Political Behavior

, Volume 17, Issue 2, pp 155–177

Black and white perceptions of party differences

  • James M. Glaser

DOI: 10.1007/BF01498812

Cite this article as:
Glaser, J.M. Polit Behav (1995) 17: 155. doi:10.1007/BF01498812


Despite a comparative disadvantage vis-à-vis whites in resources like education that often are considered to lead to political sophistication, African Americans show signs of being a rather politically sophisticated group of people. Given that better educated people are much more likely than those with less education to see larger differences between Democrats and Republicans, the propensity for blacks to perceive larger differences between the parties, both in general and on specific issues, is striking. This puzzle is explained by the fact that education has a huge impact on seeing partisan differences for whites, but not for blacks. That this understanding of the structure of American politics has so completely penetrated black public opinion is quite remarkable. Strength of partisanship, and to a lesser degree, racial consciousness, appear to be largely responsible for blacks (particularly less educated blacks) perceiving such stark party differences.

Copyright information

© Plenum Publishing Corporation 1995

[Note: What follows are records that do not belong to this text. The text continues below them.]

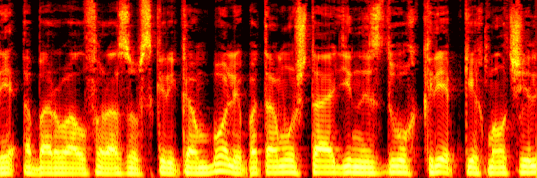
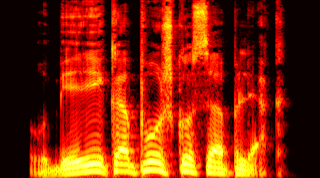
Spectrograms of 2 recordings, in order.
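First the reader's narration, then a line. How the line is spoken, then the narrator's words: Booming rumble. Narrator (Russian): прогудел Громила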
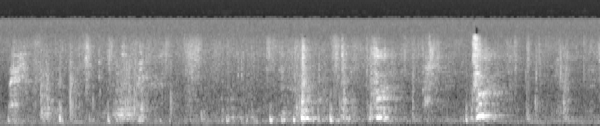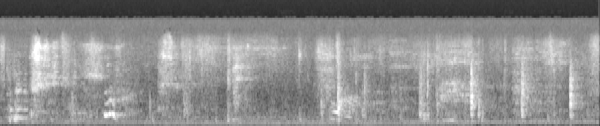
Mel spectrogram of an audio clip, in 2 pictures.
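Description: Several men making short indistinct vocal sounds, grunts, mutters and brief exclamations, mixed with scattered knocks and rustles as they move about, over a steady low hum.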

Authors and Affiliations

  • James M. Glaser
    • 1
  1. 1.Department of Political ScienceTufts UniversityMedford